I put the fishing lines, hooks, extending fishing rod and other stuff in the back of the car and switched on the radio on the way to the jetty. They say a seventy-year-old man has appeared drowned in the reservoir. I feel a shiver run down my back. I don't know why but I think the drowned man must be our father. I'm thinking about that when I spot a little girl in the middle of the road. Or rather I don't spot her. I nearly run her over. The little girl has been carrying a milk bottle and it breaks into a thousand pieces. I slam on the brakes and jump out of the car in an instant. As I look at the broken bottle, I feel as if something has hit me. The girl is petrified.
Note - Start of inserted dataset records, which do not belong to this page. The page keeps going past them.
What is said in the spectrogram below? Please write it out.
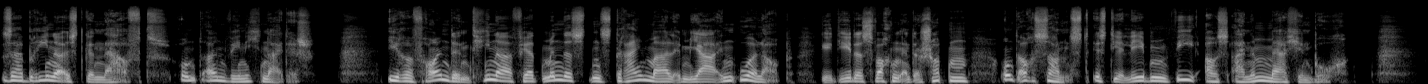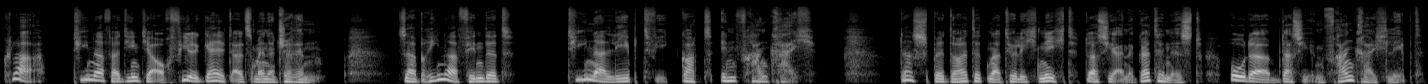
Sabrina ist genervt und ein wenig neidisch. Ihre Freundin Tina fährt mindestens dreimal im Jahr in Urlaub, geht jedes Wochenende shoppen und auch sonst ist ihr Leben wie aus einem Märchenbuch. Klar, Tina verdient ja auch viel Geld als Managerin. Sabrina findet, Tina lebt wie Gott in Frankreich. Das bedeutet natürlich nicht, dass sie eine Göttin ist oder dass sie in Frankreich lebt.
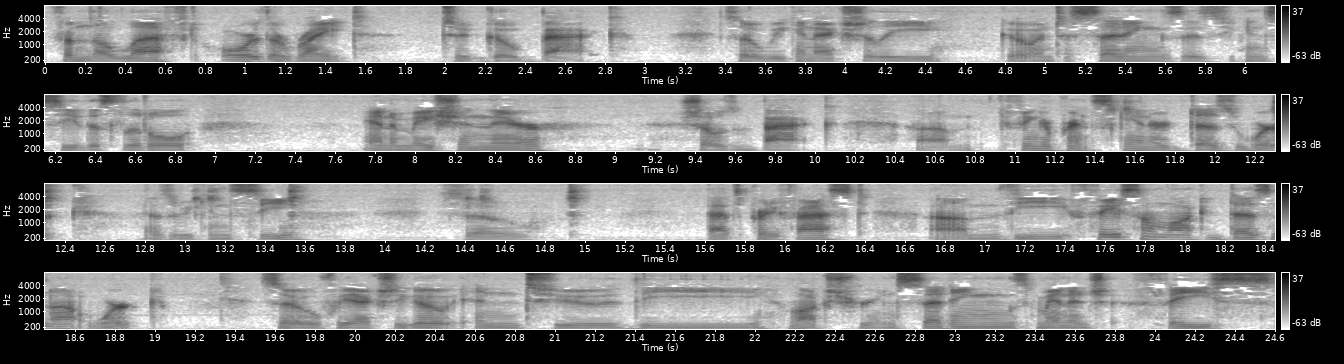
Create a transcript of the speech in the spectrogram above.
from the left or the right to go back. So we can actually go into settings as you can see this little animation there shows back. Um, fingerprint scanner does work, as we can see, so that's pretty fast. Um, the face unlock does not work, so if we actually go into the lock screen settings, manage face,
And I know that the man who has drowned in the reservoir is our father.

—Oh, my God, are you OK?

The girl says nothing. She gazes at the broken bottle in the middle of the road. The asphalt is all sticky. I go with her to the shop and buy her another one. She looks at me and I remember my sister. I haven't phoned her for ages, not even to say, Hi, how are things? I also feel a burning need to speak to Laura. Slowly I drive to the harbor and phone from a phone booth on the jetty. You've got to come, Laura, I'm on the jetty. I'll see, she says. But I know she'll come. I prepare the hook and wait.

She's there in half an hour, dressed in tight-fitting trousers, a serious expression on her face. Today, I'm at the end of the jetty, because I like to see how she walks. When she gets to where I am she doesn't say anything.

—I nearly ran over a little girl, Laura.

She realizes I am shaking. She doesn't know why, but she thinks she does.

—No, she wasn't hurt. Just a nasty fright. And a milk bottle smashed into a thousand pieces.

She strokes my neck. Then looks at the empty fishing basket. She smiles.

—They're not biting today, are they?

—Not my hook, at least. You try, if you like . . .

I hand her the rod. She peers at the line. The line does not reach the water. She notices that even with her nearsighted eyes. She frowns in surprise.

—But the line doesn't reach the water . . .

—You shouldn't make it too easy for the fish.

She smiles again.

—I'm off to Fer's bar to get a beer. Want anything?

—A pack of Winstons.

I go to the bar of my friend, Fer. Laura thinks something is up. She isn't stupid. As I walk I try to calculate the time it'll take her to reel in the line and find the ring tied to the end of it instead of the hook. Five, four, three, two, one. I like the sound the line makes when it is being reeled in: it reminds me of those old movie cameras. Movie projectors. Mother had one in the garage inside a cardboard box. And Laura adores the cinema.

© Harkaitz Cano.  By arrangement with the author. Translation © 2005 by Sarah J. Turtle and Iñaki Mendiguren. All rights reserved. 

Read more from the July 2005 issue
Like what you read? Help WWB bring you the best new writing from around the world.